▶ [Records for the task]:
****************************************

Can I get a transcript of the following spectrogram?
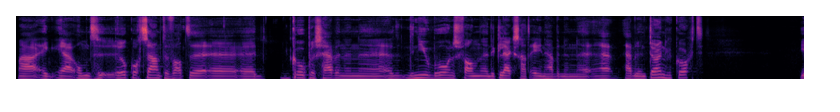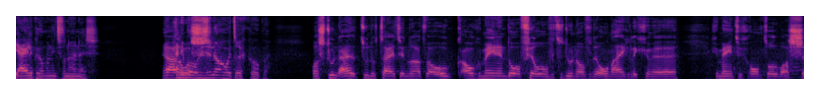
Maar ik, ja, om het heel kort samen te vatten, eh, kopers hebben een, de nieuwe bewoners van de Klerkstraat 1 hebben een, hebben een tuin gekocht, die eigenlijk helemaal niet van hun is. Ja, en die was, mogen ze nou weer terugkopen. was toen, toen de tijd inderdaad wel ook algemeen in het dorp veel over te doen over de oneigenlijke gemeentegrond. Er was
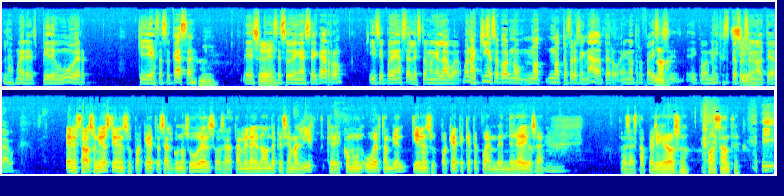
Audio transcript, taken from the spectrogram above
las mujeres piden un Uber que llega hasta su casa, este, se suben a ese carro y si pueden hacer les toman el agua. Bueno, aquí en El Salvador no, no, no te ofrecen nada, pero en otros países, como en México, sí te ofrecen una botella de agua en Estados Unidos tienen su paquete, o sea, algunos Ubers, o sea, también hay una onda que se llama Lyft, que es como un Uber también, tienen sus paquetes que te pueden vender ellos, o sea, o sea, está peligroso, bastante. y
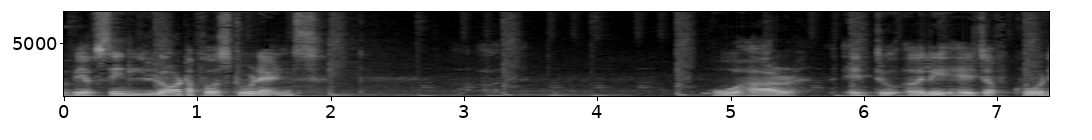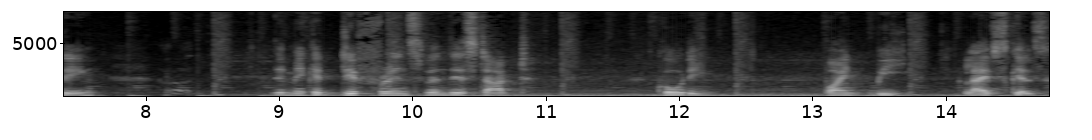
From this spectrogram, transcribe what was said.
we have seen a lot of our students who are into early age of coding they make a difference when they start coding. Point b life skills.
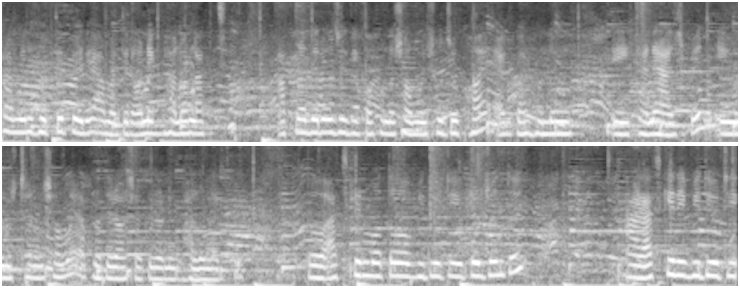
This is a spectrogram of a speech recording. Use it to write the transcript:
সামিল হতে পেরে আমাদের অনেক ভালো লাগছে। আপনাদেরও যদি কখনো সময় সুযোগ হয়, একবার হলেও এইখানে আসবেন। এই অনুষ্ঠানের সময় আপনাদের আশা করি অনেক ভালো লাগবে। তো আজকের মতো ভিডিওটি এই পর্যন্তই। আর আজকের এই ভিডিওটি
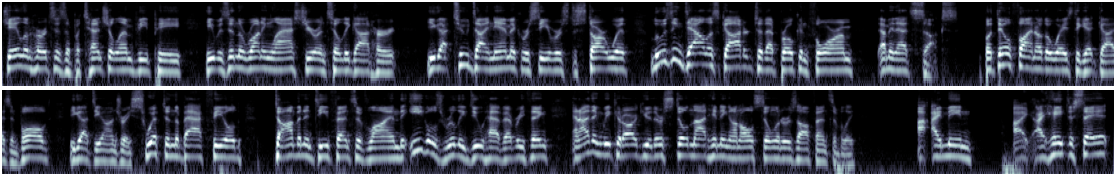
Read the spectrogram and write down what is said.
Jalen Hurts is a potential MVP. He was in the running last year until he got hurt. You got two dynamic receivers to start with. Losing Dallas Goedert to that broken forearm, I mean, that sucks. But they'll find other ways to get guys involved. You got DeAndre Swift in the backfield, dominant defensive line. The Eagles really do have everything, and I think we could argue they're still not hitting on all cylinders offensively. I I mean, I, I hate to say it.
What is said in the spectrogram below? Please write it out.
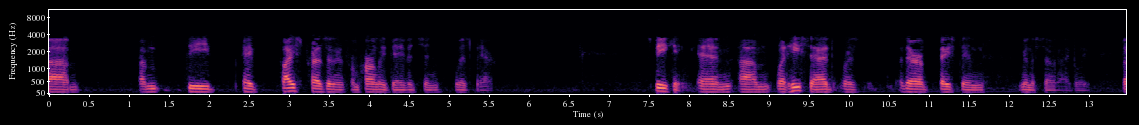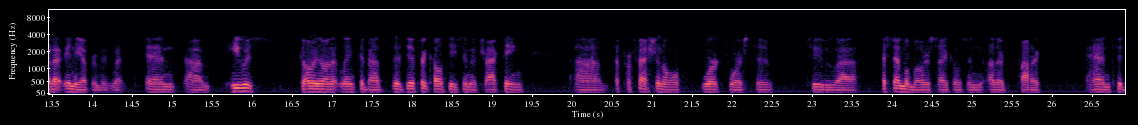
um, um, the a vice president from Harley Davidson was there. speaking. And um, what he said was they're based in Minnesota, I believe, but uh, in the upper Midwest. And um, he was going on at length about the difficulties in attracting uh, a professional workforce to to uh, assemble motorcycles and other products, and to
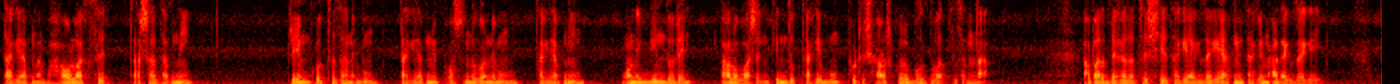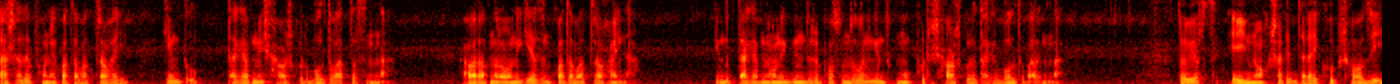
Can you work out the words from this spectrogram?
তাকে আপনার ভালো লাগছে, তার সাথে আপনি প্রেম করতে চান এবং তাকে আপনি পছন্দ করেন এবং তাকে আপনি অনেক দিন ধরে ভালোবাসেন, কিন্তু তাকে মুখ ফুটে সাহস করে বলতে পারতেছেন না। আবার দেখা যাচ্ছে সে থাকে এক জায়গায়, আপনি থাকেন আর এক জায়গায়। তার সাথে ফোনে কথাবার্তা হয়, কিন্তু তাকে আপনি সাহস করে বলতে পারতেছেন না। আবার আপনারা অনেকেই আছেন কথাবার্তা হয় না। কিন্তু তাকে আপনি অনেক দিন ধরে পছন্দ করেন, কিন্তু মুখ ফুটে সাহস করে তাকে বলতে পারেন না। তো ভিউয়ার্স এই নকশাটির দ্বারাই খুব সহজেই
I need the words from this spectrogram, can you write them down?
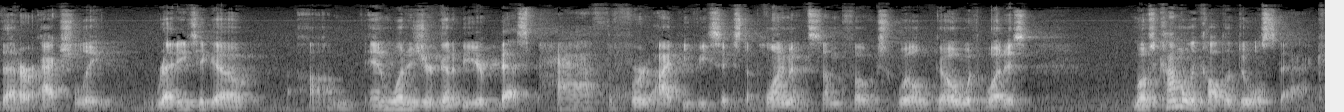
that are actually ready to go um, and what is your, going to be your best path for IPv6 deployment. Some folks will go with what is most commonly called a dual stack.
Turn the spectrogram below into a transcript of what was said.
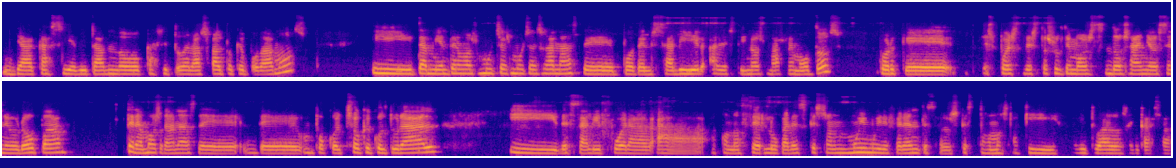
ya casi evitando casi todo el asfalto que podamos y también tenemos muchas, muchas ganas de poder salir a destinos más remotos porque después de estos últimos dos años en Europa, tenemos ganas de un poco el choque cultural, y de salir fuera a, conocer lugares que son muy, muy diferentes a los que estamos aquí habituados en casa.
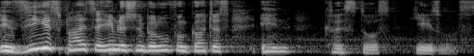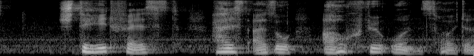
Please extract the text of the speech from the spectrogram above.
den Siegespreis der himmlischen Berufung Gottes in Christus Jesus. Steht fest, heißt also auch für uns heute.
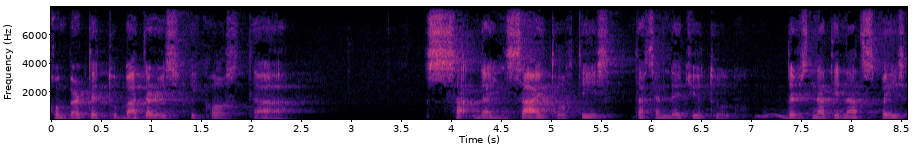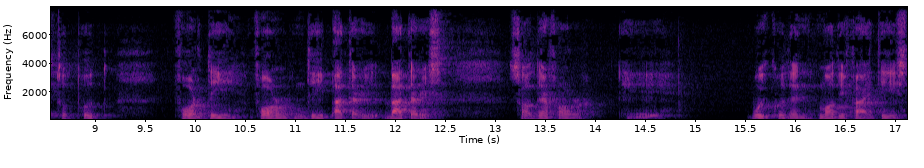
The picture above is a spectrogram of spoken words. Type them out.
convert it to batteries because the the inside of this doesn't let you to there's not enough space to put 4D 4D battery batteries so therefore uh, we couldn't modify this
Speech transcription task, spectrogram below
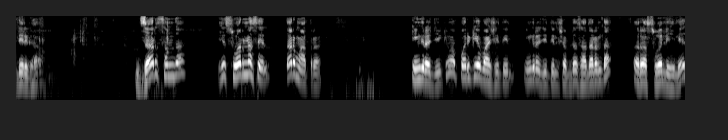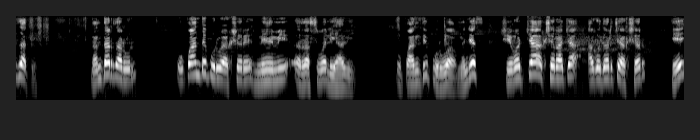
दीर्घ. जर समजा हे स्वर नसेल तर मात्र इंग्रजी किंवा परकीय भाषेतील इंग्रजीतील शब्द साधारणतः रस्व लिहिले जाते. नंतरचा रूल उपांत्यपूर्व अक्षरे नेहमी रस्व लिहावी. उपांत्यपूर्व म्हणजेच शेवटच्या अक्षराच्या अगोदरचे अक्षर हे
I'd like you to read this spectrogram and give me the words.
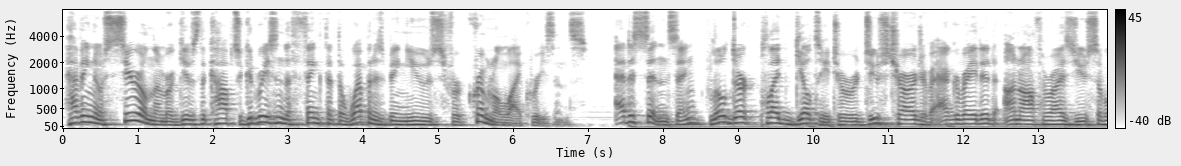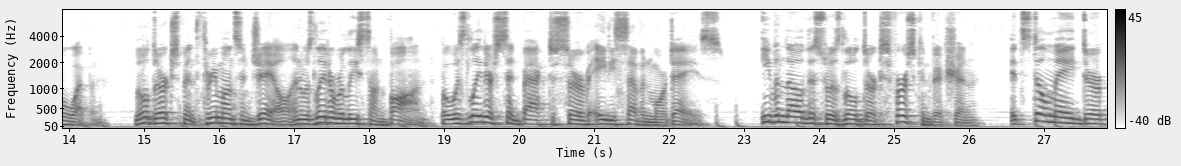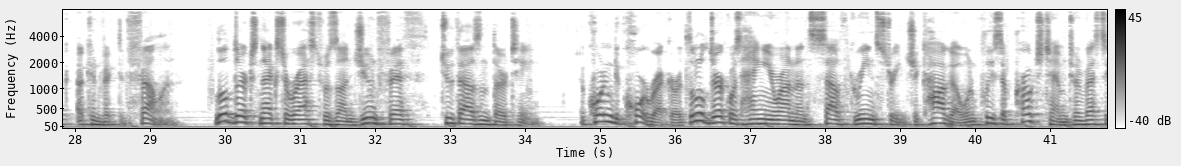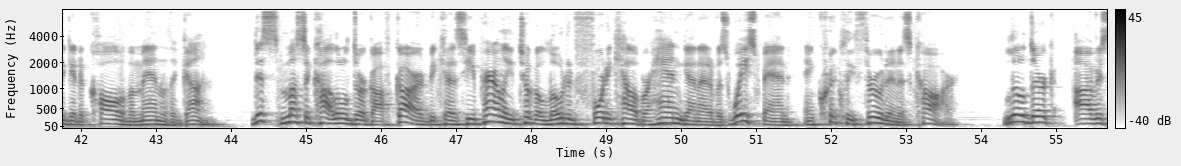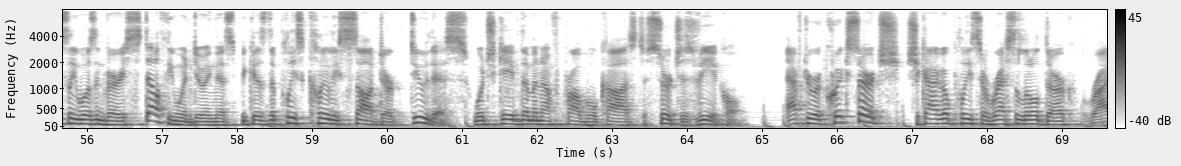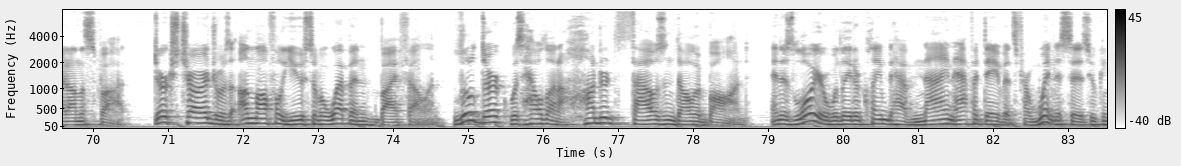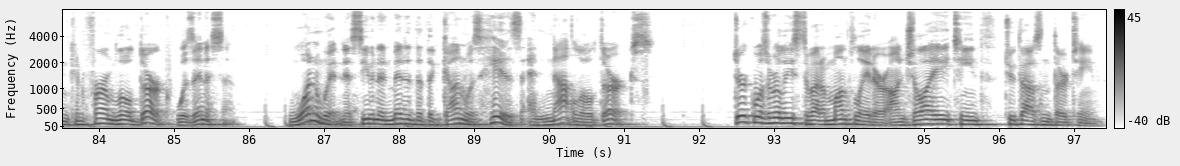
Having no serial number gives the cops a good reason to think that the weapon is being used for criminal like reasons. At his sentencing, Lil Durk pled guilty to a reduced charge of aggravated, unauthorized use of a weapon. Lil Durk spent three months in jail and was later released on bond, but was later sent back to serve 87 more days. Even though this was Lil Durk's first conviction, it still made Durk a convicted felon. Lil Durk's next arrest was on June 5, 2013. According to court records, Little Durk was hanging around on South Green Street in Chicago when police approached him to investigate a call of a man with a gun. This must have caught Little Durk off guard because he apparently took a loaded 40 caliber handgun out of his waistband and quickly threw it in his car. Little Durk obviously wasn't very stealthy when doing this because the police clearly saw Durk do this, which gave them enough probable cause to search his vehicle. After a quick search, Chicago police arrested Little Durk right on the spot. Durk's charge was unlawful use of a weapon by a felon. Little Durk was held on a $100,000 bond, and his lawyer would later claim to have nine affidavits from witnesses who can confirm Little Durk was innocent. One witness even admitted that the gun was his and not Little Durk's. Durk was released about a month later on July 18, 2013.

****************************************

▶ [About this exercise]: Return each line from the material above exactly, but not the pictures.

▶ [Expected answer]:
Can I get a transcript of the following spectrogram?
Maar ik, ja, om het heel kort samen te vatten, eh, kopers hebben een, de nieuwe bewoners van de Klerkstraat 1 hebben een, hebben een tuin gekocht, die eigenlijk helemaal niet van hun is. Ja, en die was, mogen ze nou weer terugkopen. was toen, toen de tijd inderdaad wel ook algemeen in het dorp veel over te doen over de oneigenlijke gemeentegrond. Er was
Audio transcript, taken from the spectrogram above
las mujeres piden un Uber que llega hasta su casa, este, se suben a ese carro y si pueden hacer les toman el agua. Bueno, aquí en El Salvador no, no, no te ofrecen nada, pero en otros países, como en México, sí te ofrecen una botella de agua en Estados Unidos tienen su paquete, o sea, algunos Ubers, o sea, también hay una onda que se llama Lyft, que es como un Uber también, tienen sus paquetes que te pueden vender ellos, o sea, o sea, está peligroso, bastante. y
From this spectrogram, transcribe what was said.
we have seen a lot of our students who are into early age of coding they make a difference when they start coding. Point b life skills.
This is a spectrogram of a speech recording. Use it to write the transcript:
সামিল হতে পেরে আমাদের অনেক ভালো লাগছে। আপনাদেরও যদি কখনো সময় সুযোগ হয়, একবার হলেও এইখানে আসবেন। এই অনুষ্ঠানের সময় আপনাদের আশা করি অনেক ভালো লাগবে। তো আজকের মতো ভিডিওটি এই পর্যন্তই। আর আজকের এই ভিডিওটি
Read the spectrogram and write down what is said.
Jalen Hurts is a potential MVP. He was in the running last year until he got hurt. You got two dynamic receivers to start with. Losing Dallas Goedert to that broken forearm, I mean, that sucks. But they'll find other ways to get guys involved. You got DeAndre Swift in the backfield, dominant defensive line. The Eagles really do have everything, and I think we could argue they're still not hitting on all cylinders offensively. I I mean, I, I hate to say it.
What is said in the spectrogram below? Please write it out.
um, um, the a vice president from Harley Davidson was there. speaking. And um, what he said was they're based in Minnesota, I believe, but uh, in the upper Midwest. And um, he was going on at length about the difficulties in attracting uh, a professional workforce to to uh, assemble motorcycles and other products, and to
Can you work out the words from this spectrogram?
তাকে আপনার ভালো লাগছে, তার সাথে আপনি প্রেম করতে চান এবং তাকে আপনি পছন্দ করেন এবং তাকে আপনি অনেক দিন ধরে ভালোবাসেন, কিন্তু তাকে মুখ ফুটে সাহস করে বলতে পারতেছেন না। আবার দেখা যাচ্ছে সে থাকে এক জায়গায়, আপনি থাকেন আর এক জায়গায়। তার সাথে ফোনে কথাবার্তা হয়, কিন্তু তাকে আপনি সাহস করে বলতে পারতেছেন না। আবার আপনারা অনেকেই আছেন কথাবার্তা হয় না। কিন্তু তাকে আপনি অনেক দিন ধরে পছন্দ করেন, কিন্তু মুখ ফুটে সাহস করে তাকে বলতে পারেন না। তো ভিউয়ার্স এই নকশাটির দ্বারাই খুব সহজেই
I need the words from this spectrogram, can you write them down?
that are actually ready to go um, and what is your, going to be your best path for IPv6 deployment. Some folks will go with what is most commonly called a dual stack.
Turn the spectrogram below into a transcript of what was said.
ya casi evitando casi todo el asfalto que podamos y también tenemos muchas, muchas ganas de poder salir a destinos más remotos porque después de estos últimos dos años en Europa, tenemos ganas de un poco el choque cultural, y de salir fuera a, conocer lugares que son muy, muy diferentes a los que estamos aquí habituados en casa.
Please extract the text of the speech from the spectrogram above.
den Siegespreis der himmlischen Berufung Gottes in Christus Jesus. Steht fest, heißt also auch für uns heute.
The picture above is a spectrogram of spoken words. Type them out.
convert it to batteries because the the inside of this doesn't let you to there's not enough space to put 4D 4D battery batteries so therefore uh, we couldn't modify this
Speech transcription task, spectrogram below
दीर्घ. जर समजा हे स्वर नसेल तर मात्र इंग्रजी किंवा परकीय भाषेतील इंग्रजीतील शब्द साधारणतः रस्व लिहिले जाते. नंतरचा रूल उपांत्यपूर्व अक्षरे नेहमी रस्व लिहावी. उपांत्यपूर्व म्हणजेच शेवटच्या अक्षराच्या अगोदरचे अक्षर हे
I'd like you to read this spectrogram and give me the words.
Having no serial number gives the cops a good reason to think that the weapon is being used for criminal like reasons. At his sentencing, Lil Durk pled guilty to a reduced charge of aggravated, unauthorized use of a weapon. Lil Durk spent three months in jail and was later released on bond, but was later sent back to serve 87 more days. Even though this was Lil Durk's first conviction, it still made Durk a convicted felon. Lil Durk's next arrest was on June 5, 2013. According to court records, Little Durk was hanging around on South Green Street in Chicago when police approached him to investigate a call of a man with a gun. This must have caught Little Durk off guard because he apparently took a loaded 40 caliber handgun out of his waistband and quickly threw it in his car. Little Durk obviously wasn't very stealthy when doing this because the police clearly saw Durk do this, which gave them enough probable cause to search his vehicle. After a quick search, Chicago police arrested Little Durk right on the spot. Durk's charge was unlawful use of a weapon by a felon. Little Durk was held on a $100,000 bond, and his lawyer would later claim to have nine affidavits from witnesses who can confirm Little Durk was innocent. One witness even admitted that the gun was his and not Little Durk's. Durk was released about a month later on July 18, 2013.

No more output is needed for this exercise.